Relation between soluble intercellular adhesion molecule-1, statin therapy, and long-term risk of clinical cardiovascular events in patients with previous acute coronary syndrome (from PROVE IT-TIMI 22).Am J Cardiol. 2006 Oct 01; 98(7):861-5.AJ
High levels of adhesion molecules, such as soluble intercellular adhesion molecule-1 (sICAM-1), are associated with long-term risk of cardiac events in patients with and without stable coronary artery disease. The relation between sICAM-1 and long-term risk after acute coronary syndromes (ACSs) and the influence of statin treatment has not been explored. Using a nested case-control design, patients with ACS who were enrolled in the PROVE IT-TIMI 22 trial were matched for age, gender, smoking, diabetes, type of ACS presentation, and revascularization for index event (583 patients with recurrent events vs 581 controls). Patients with recurrent events were identified as such by death, myocardial infarction, or hospitalization for recurrent ACS. Soluble ICAM-1 was measured at study entry (approximately 7 days after ACS). After adjusting for statin regimen and other risk factors, patients in quartiles 2 to 4 were at a higher risk of clinical events compared with those in quartile 1 (odds ratio 1.6 for quartile 4 vs 1, 95% confidence interval 1.1 to 2.3, p = 0.02). The risk of adverse events in patients with sICAM-1 levels in quartiles 2 to 4 was most marked in subjects who were allocated to standard dose statin therapy, even after adjusting for low-density lipoprotein cholesterol and C-reactive protein at day 30. The risk in quartiles 2 to 4 was somewhat attenuated in the intensive therapy group.

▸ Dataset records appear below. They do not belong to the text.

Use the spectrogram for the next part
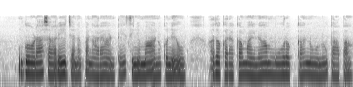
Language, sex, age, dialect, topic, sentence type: Telugu, female, 18-24, Southern, agriculture, statement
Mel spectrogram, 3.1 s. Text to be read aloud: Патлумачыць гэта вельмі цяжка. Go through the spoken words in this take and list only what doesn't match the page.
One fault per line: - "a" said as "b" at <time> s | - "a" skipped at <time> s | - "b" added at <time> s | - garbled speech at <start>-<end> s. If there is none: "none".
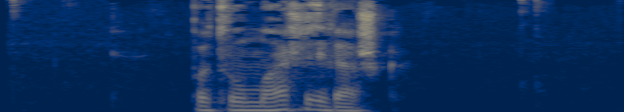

In conclusion, in this large study of patients with ACS, we provide evidence that increased endothelial activation after ACS is independently associated with increased long-term risk of death, myocardial infarction, or recurrent ACS.